On April 27, Jenny A. Durkan, the mayor of Seattle, and Pete Holmes, the city attorney, issued a press release announcing their intention to “vacate convictions and dismiss charges for marijuana possession for people who were prosecuted by the City of Seattle from 1997 to 2010.” The city attorney stopped prosecuting people for small amounts of possession in 2010. The city has filed a motion asking the local court to make this intention reality.
Righting past wrongs
As the motion states, “Initiative 502, approved by Washington state’s voters on November 6, 2012, eliminated all state criminal penalties for possession of personal use amounts marijuana by adults.” The motion also states that “According to a report by the ACLU, African-Americans are 3.73 times more likely to be arrested for possession of marijuana than Caucasians, even though both groups consume marijuana at similar rates.” Any charge on one’s record adversely affects one’s employment prospects and immigration status, even if it is only for misdemeanor possession of marijuana.
The motion includes language seeking protection for those who would be or have been negatively affected regarding their immigration status.
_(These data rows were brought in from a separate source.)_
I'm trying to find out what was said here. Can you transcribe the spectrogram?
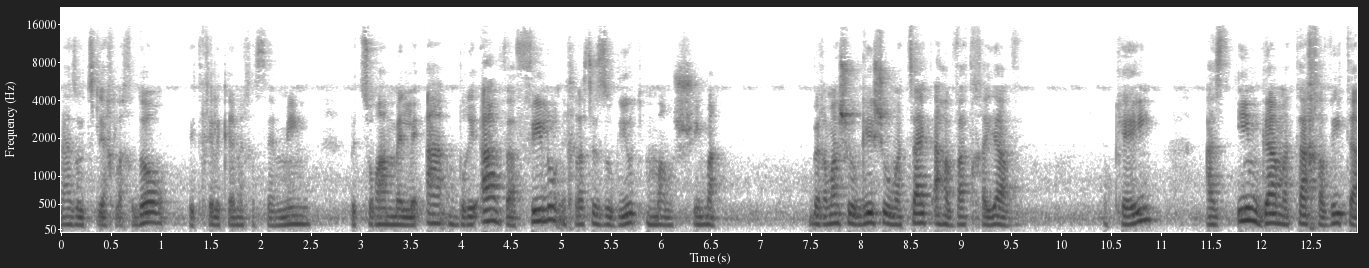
ואז הוא הצליח לחדור והתחיל לקיים יחסי מין בצורה מלאה, בריאה, ואפילו נכנס לזוגיות מרשימה. ברמה שהוא הרגיש שהוא מצא את אהבת חייו, אוקיי? אז אם גם אתה חווית, אה,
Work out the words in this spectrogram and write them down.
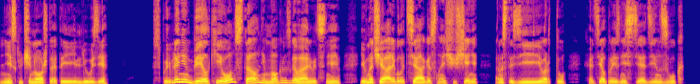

Therefore, in the “interests of equity and justice,” the motion asks for a listed group of those affected to have their convictions vacated or their pending charges dismissed. The press release states that “542 people convicted of marijuana possession will have their records affected.”
Seattle Mayor Jenny A. Durkan issued a press release announcing the intention to vacate convictions on April 27,
“As we see marijuana sold in retail storefronts today, people who simply had a joint in their pocket a decade ago still have a red mark on their records,” City Attorney Holmes said. “It’s long past time we remedy the drug policies of yesteryear, and this is one small step to right the injustices of a drug war that has primarily targeted people of color. I’m hopeful the court will choose to clear these charges.” The mayor said that “While we cannot reverse all the harm that was done, we must do our part to give Seattle residents—including immigrants and refugees—a clean slate.” She went on to “acknowledge that we would not be here today without the advocacy of many other members of our community who have been fighting for restorative justice.”
Those who may be affected can visit the court to see if their names are on the list. While the list is a public record, it did not accompany the press release or the public release of the motion.
Seattle is not the only city taking steps toward restorative justice. In California, Los Angeles, Oakland, Sacramento, and San Francisco are taking measure toward equity. In Sacramento and Los Angeles, for example, the cities offer or plan to offer such things as loans and licensing help to qualified small businesses. Qualification criteria include income below a certain level and ownership by or hiring of those with marijuana convictions or those who live in areas disproportionately affected by drug law enforcement.
As the marijuana business continues to grow, more attention is being paid to equity in marijuana business employment and loans. As journalist Erika D. Smith of Sacramento put it in a recent conference (video above), there has been talk of a “grass ceiling” in the marijuana business that is reducing opportunities for women and the very people who were and are still being disproportionately affected by the nation’s war on drugs. The equity programs of some cities on the West Coast are a small step in the direction of equity.
What do you think? Should more be done to bring equity to the marijuana business? Leave a comment below.